Another huge shift this week has been my ability to finally update our family photo albums. The photo’s I’d last printed took us up to Poppy starting pre-school and the snow days which followed in early March. When we first returned from our stay at Bristol hospital, I thought it would be a nice, gentle activity to occupy my mind in the evening when sleep alluded me. However, upon removing the images from their paper cases, I was struck by how much Poppy and our whole lives had changed in just a few short weeks. I was enveloped in a wave of deep, heart-hurting sadness and tucked the photographs away again, not knowing if I would ever be able to look at them again in the same way as the pride I had felt on the days when they were taken.
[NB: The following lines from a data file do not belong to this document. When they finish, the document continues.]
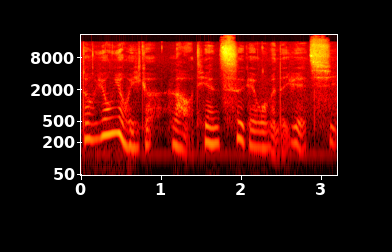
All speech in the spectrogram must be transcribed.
都拥有一个老天赐给我们的乐器。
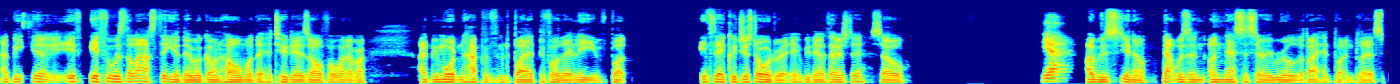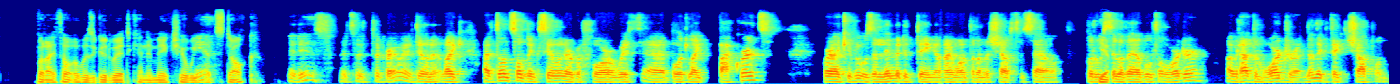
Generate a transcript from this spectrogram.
I'd be you know, if if it was the last thing you know, they were going home or they had two days off or whatever, I'd be more than happy for them to buy it before they leave. But if they could just order it, it'd be there Thursday. So Yeah, I was, you know, that was an unnecessary rule that I had put in place, but I thought it was a good way to kind of make sure we Yeah. had stock. It is. It's a, it's a great way of doing it. Like I've done something similar before with, uh, but like backwards, where like if it was a limited thing and I wanted on the shelves to sell, but it was Yep. still available to order, I would have them order it, and then they could take the shop one.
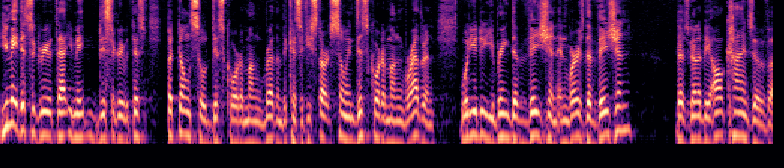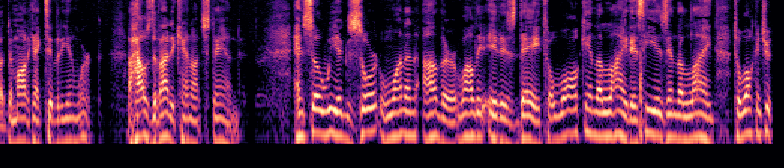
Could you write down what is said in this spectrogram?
You may disagree with that, you may disagree with this, but don't sow discord among brethren because if you start sowing discord among brethren, what do you do? You bring division. And where's division? There's going to be all kinds of uh, demonic activity and work. A house divided cannot stand. And so we exhort one another while it is day to walk in the light as he is in the light, to walk in truth.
A sign of how positive I feel again, I spent a really pleasant evening continuing the albums I have started, laughing and smiling at the memories these images bring. The albums now go up to Poppy’s first week in hospital, including the visits from dear family and friends who kept our spirits lifted in those early days. The ones still standing by our sides, holding our hands through each day, whether from near or afar. The ones I am forever grateful to be surrounded by.
The last two weeks have been filled with happy, funny memories. Not just a family facing cancer happy, but any family happy. Not just good days for someone with cancer, but good days. Not just happy photographs of a child with cancer, but happy family photographs to cherish. Poppy is moving really well again, and her independence is being restored daily. She asks for help when needed, but mostly wants to do things for herself with a steely determination. Seeing Poppy laugh, wiggle, bounce and dance her way through her days again fills me with optimism and hope, giving me confidence in the future and so much pride in my heart.
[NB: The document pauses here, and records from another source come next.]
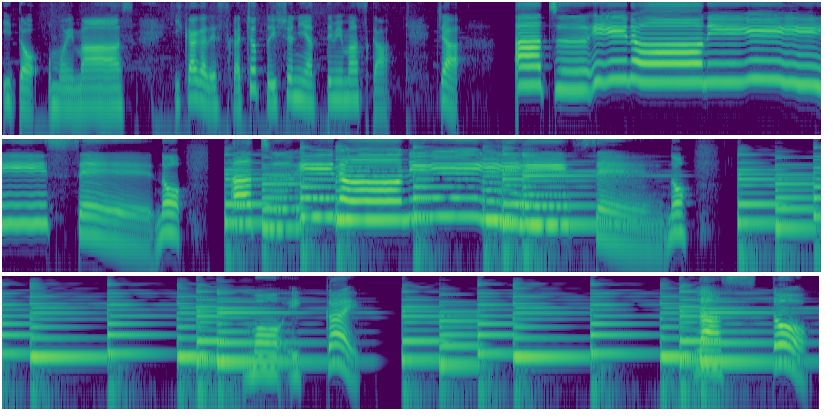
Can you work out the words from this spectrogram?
いいと思います。いかがですか？ちょっと一緒にやってみますか？じゃあ暑いのにせーの。暑いのにせーの。もう一回。ラスト。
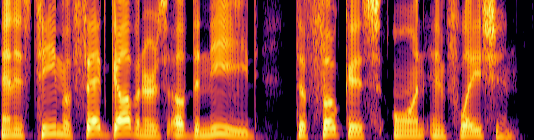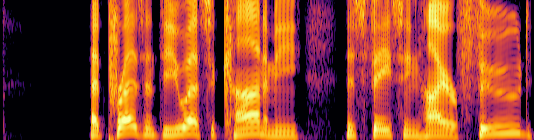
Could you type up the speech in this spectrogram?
and his team of Fed governors of the need to focus on inflation. At present, the U.S. economy is facing higher food,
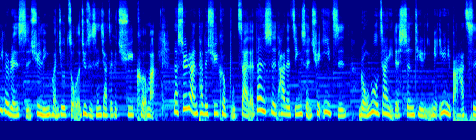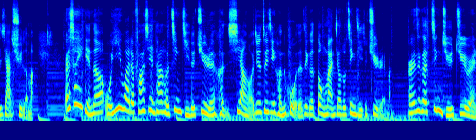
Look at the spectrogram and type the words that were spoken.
一个人死去，灵魂就走了，就只剩下这个躯壳嘛。那虽然他的躯壳不在了，但是他的精神却一直融入在你的身体里面，因为你把它吃下去了嘛。而这一点呢，我意外的发现它和《晋级的巨人》很像哦，就是最近很火的这个动漫叫做《晋级的巨人》嘛。而这个《晋级巨人》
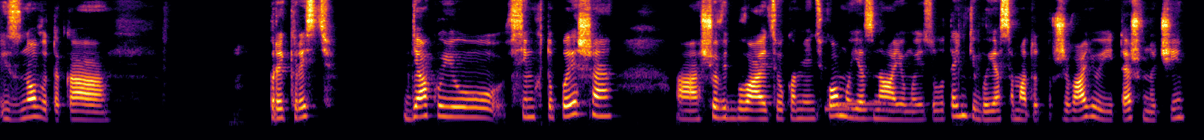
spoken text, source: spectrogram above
і знову така прикрість. Дякую всім, хто пише, що відбувається у Кам'янському. Я знаю, мої золотенькі, бо я сама тут проживаю і теж вночі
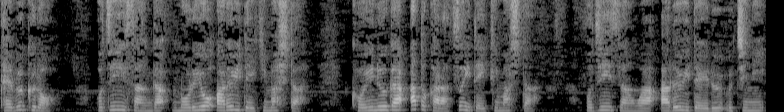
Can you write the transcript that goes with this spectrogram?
手袋。おじいさんが森を歩いていきました。子犬が後からついていきました。おじいさんは歩いているうちに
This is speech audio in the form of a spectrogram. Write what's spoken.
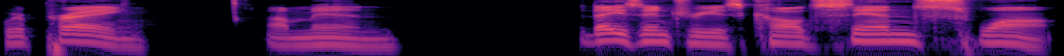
we're praying. Amen. Today's entry is called Sin Swamp.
As I write this, from our tidy house having returned from a run with the most uplifting running group around, our lives have found a flow again. Daisy continues to delight us with her fearless, loveable nature and Poppy’s period of wellness has reminded us just how fabulous our girls really are. They’ve also reminded us to enjoy ourselves, and even simple events like a trip to the park have become an adventure in the art of living a little more freely, without expectation or fear of prejudice. By that I mean, sometimes it’s fun to throw caution to the wind and fly along the zip wire without a child on your lap, or to spin so hard on the dizzying spinner that you scream out loud fearing that you might be about to fall off! Don’t worry, the girls had plenty of fun of their own too and enjoyed seeing mummy let go. Their Daddy has always been a daredevil!
There have been trips to the Wildlife Park and the Splash Park in Witney, visits to friends and grandparents and visits from Italian relatives, all nestled amongst happy time spent in the garden and at the Cricklade Festival. Precious time with family and friends at home, at toddler groups, local parks and a birthday party. Life is happening. Breath in, breath out. I mentioned a while ago about how good it felt to have Poppy returned from under the cloud of her medication, I feel like I’ve returned from underneath my own foggy cloud and the sun is shining again in more ways than one x